What’s it like studying at university, and how is it different to school or college? We asked year 10 students who attended our Summer School this July to tell us what they learned…

Studying at university is completely different to studying at school or college. With more independence and more freedom, it’s up to an individual as to how they work and study.

Within the following paragraphs, we will discuss what we have learnt from the Summer School regarding studying at university.

Teaching and Assessment

Hi, I’m Soph and I’m going to discuss the teaching and assessment methods used within university. Teaching at university is completely different to that at school or college.

Firstly, you are being treated as an adult so you call your lecturers by their first name. They also teach in many different ways. For example, English and Law courses would be taught in lectures rooms or classrooms, whereas more practical subjects, such as Science would usually be taught within labs.

As well as lectures and practical learning, there is also a lot of self study. Lecturers will set tasks such as essays, which are expected to be completed in your own time, accompanied by your own research. Therefore, the actual learning and teaching at university is a lot more independent and more flexible to you.

Assessments are often in the form of essays and exams for most written subjects. Similar to the teaching of practical subjects, these courses are usually assessed in practical ways. For example, Drama may be assessed with a performance piece alongside the written work. Other assessments may be collaborative, in the form of paired essays or group presentations. The type of assessments that you will be assigned throughout your university years is dependent on your subject choice.

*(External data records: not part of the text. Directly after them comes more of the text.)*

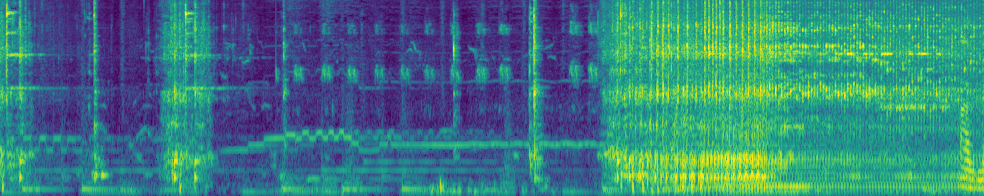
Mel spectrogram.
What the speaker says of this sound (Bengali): তো দেখো বাবা এবার মেশিনটাকে স্টার্ট দিয়ে নিচ্ছে।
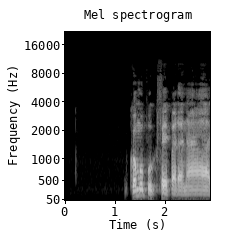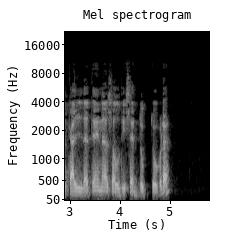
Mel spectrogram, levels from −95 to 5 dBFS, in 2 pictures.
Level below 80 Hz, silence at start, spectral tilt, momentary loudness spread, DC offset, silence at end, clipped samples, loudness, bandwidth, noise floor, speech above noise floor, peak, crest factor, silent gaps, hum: -64 dBFS; 1.3 s; -6 dB/octave; 11 LU; under 0.1%; 0.8 s; under 0.1%; -24 LUFS; 8.2 kHz; -86 dBFS; 63 dB; -2 dBFS; 22 dB; none; none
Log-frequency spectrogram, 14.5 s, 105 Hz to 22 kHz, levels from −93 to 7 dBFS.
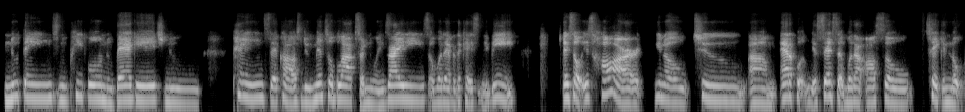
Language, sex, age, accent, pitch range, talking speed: English, female, 40-59, American, 175-220 Hz, 155 wpm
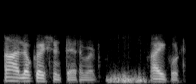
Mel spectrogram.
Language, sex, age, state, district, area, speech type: Malayalam, male, 60+, Kerala, Kozhikode, urban, conversation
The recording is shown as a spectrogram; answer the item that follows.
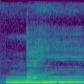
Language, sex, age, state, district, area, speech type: Hindi, female, 45-60, Uttar Pradesh, Mau, rural, read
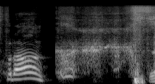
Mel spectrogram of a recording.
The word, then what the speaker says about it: Franxx: You know, it's spelled FRANXX. – That's why it's Fronks.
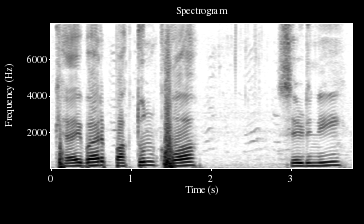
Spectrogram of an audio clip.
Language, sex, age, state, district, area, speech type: Kashmiri, male, 30-45, Jammu and Kashmir, Kulgam, rural, spontaneous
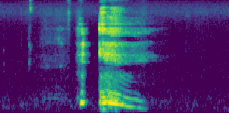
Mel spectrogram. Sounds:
Throat clearing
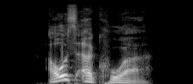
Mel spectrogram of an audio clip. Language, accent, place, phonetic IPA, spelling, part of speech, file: German, Germany, Berlin, [ˈaʊ̯sʔɛɐ̯ˌkoːɐ̯], auserkor, verb, De-auserkor.ogg
- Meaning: first/third-person singular preterite of auserkiesen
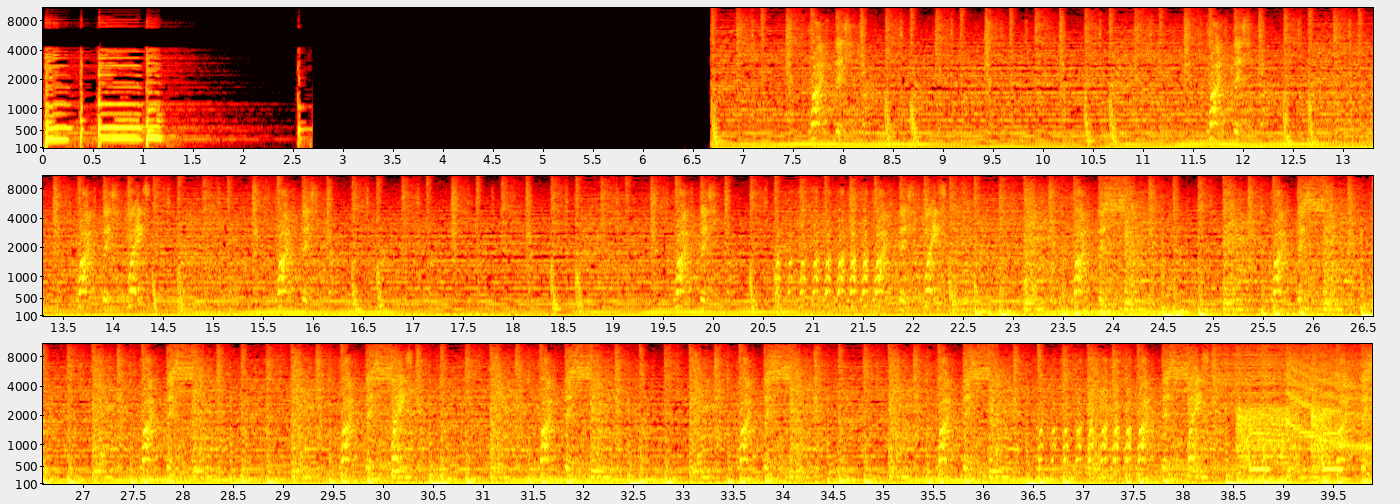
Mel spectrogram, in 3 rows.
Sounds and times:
Music: 0:00.0 - 0:02.7, 0:06.7 - 0:39.8.

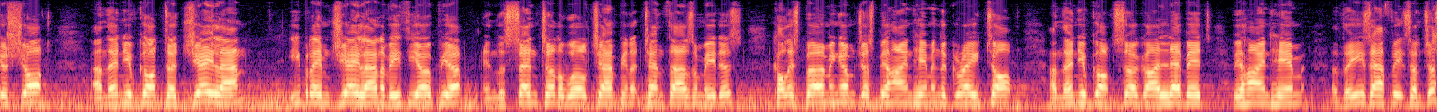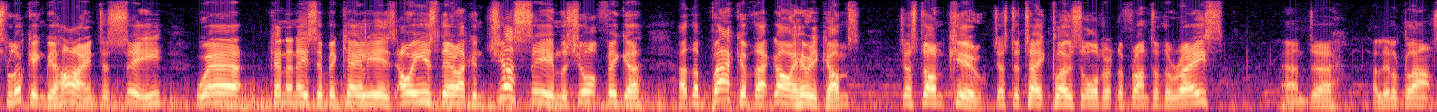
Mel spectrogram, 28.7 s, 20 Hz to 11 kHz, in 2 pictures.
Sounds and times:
Outside, urban or manmade: 0:00.0 - 0:28.7
Speech: 0:00.0 - 0:28.7
Run: 0:02.4 - 0:19.2, 0:19.8 - 0:28.7.

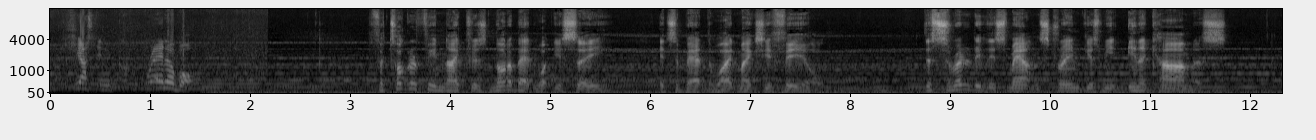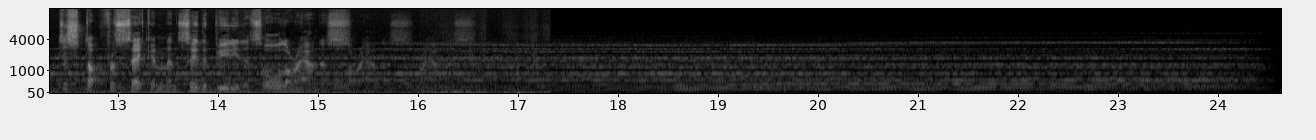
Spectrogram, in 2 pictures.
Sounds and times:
New-age music: 0:00.0 - 0:24.6.

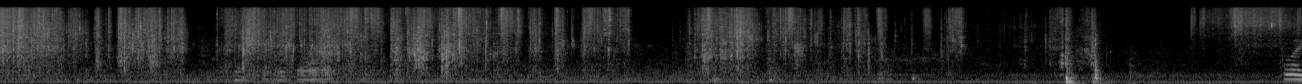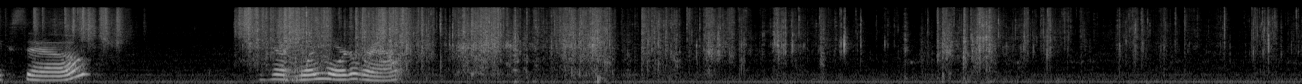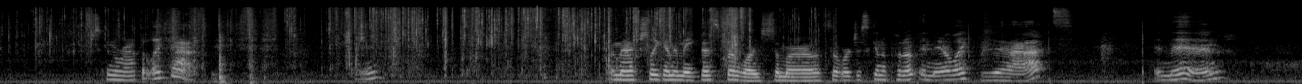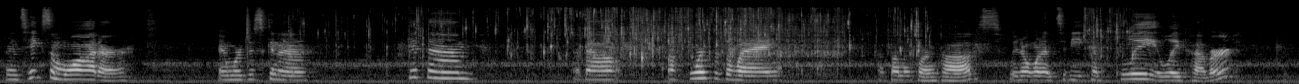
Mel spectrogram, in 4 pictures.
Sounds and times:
Inside, small room: 0:00.0 - 0:52.0
Speech: 0:02.3 - 0:03.4, 0:12.8 - 0:14.0, 0:15.6 - 0:17.1, 0:27.0 - 0:28.1, 0:29.6 - 0:29.9, 0:32.1 - 0:36.8, 0:37.6 - 0:38.4, 0:39.1 - 0:40.4, 0:41.2 - 0:42.2, 0:44.8 - 0:46.9, 0:47.9 - 0:51.5.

Subjects to study at university

Hi, I’m Destiny and I have been attending Salford Summer School in 2017. During this project, we have had a look at which subjects and qualifications you can choose to do.

  • The Humanities and Academic Arts: These students usually study quite academic subjects.
  • The Scientist: These students usually study Science and Maths.
  • The Artist: These students study quite creative subjects like Art, Music or Drama.
  • The Linguist: These students study quite linguistic and academic subjects.
  • The Technology Whizz: These students study quite technological courses and subjects involving media.
  • The All Rounder: These students are usually good at a variety of different subjects but aren’t quite sure what they would like to study at university yet.

We also had a look at the major and minor courses available. This allows able students to study two courses at the same time, however they focus on one more than the other. The subject choices tend to link, for example a major in English and a minor in Drama.

Qualifications 

Hi, I’m Abbey and I’m going to talk about the different qualifications available at university, which applies to most subjects.

As you make your way through your university journey, you will reach different levels of qualifications along the way. These levels are usually from 4 through to 7.

As you start your university experience, the first course you would usually do is a bachelor’s degree and this would start at a level 4. However, not everyone starts here. Some people may choose to do a foundation year (or year 0) to prepare them before they start their bachelor’s. This would be between a level 3 and 4 qualification.

Each bachelor’s degree lasts around 3 years – year 1 is a level 4, year 2 is a level 5 and year 3 is a level 6.

Sometimes a bachelor’s degree can last for four years depending on the course, this fourth year is a level 7.

After a bachelor’s degree, a student can then go on to do a master’s degree and this is also a level 7.

After a master’s degree, students can go on to do a PhD in a subject. This would mean that, after completing the course, they would be considered to be at the top of their particular field.

Facilities and campus 

My name is Caitlin and I am an attendee of the 2017 Summer School. One aspect we looked at is what it’s like when studying at university.

A huge difference from school or college is the facilities provided on university campuses. For example, within the University of Salford, there are many facilities to meet all student requirements, which can be used for personal use or as part of studying.

These facilities include:

  • Swimming pool
  • Sports tracks and fields
  • Cinema
  • Games room

As well as this, the whole campus is very different to the normal school environment. There are 30 buildings in total within the university and this is across 3 different campuses – Frederick Road, Peel Park and MediaCityUK.

These buildings includes 4 student accommodations and 26 teaching buildings. Some of these are named after famous and iconic people – including Mary Seacole, Clifford Whitworth, Brian Blatchford and Humphrey Booth, along with many more.

Conclusion

Overall, we have really enjoyed the Summer School 2017. We have enjoyed learning about studying and the facilities at university, which vary from school and college. We are all hoping to go to university in the future and the information given over the last three days has helped us make further decisions.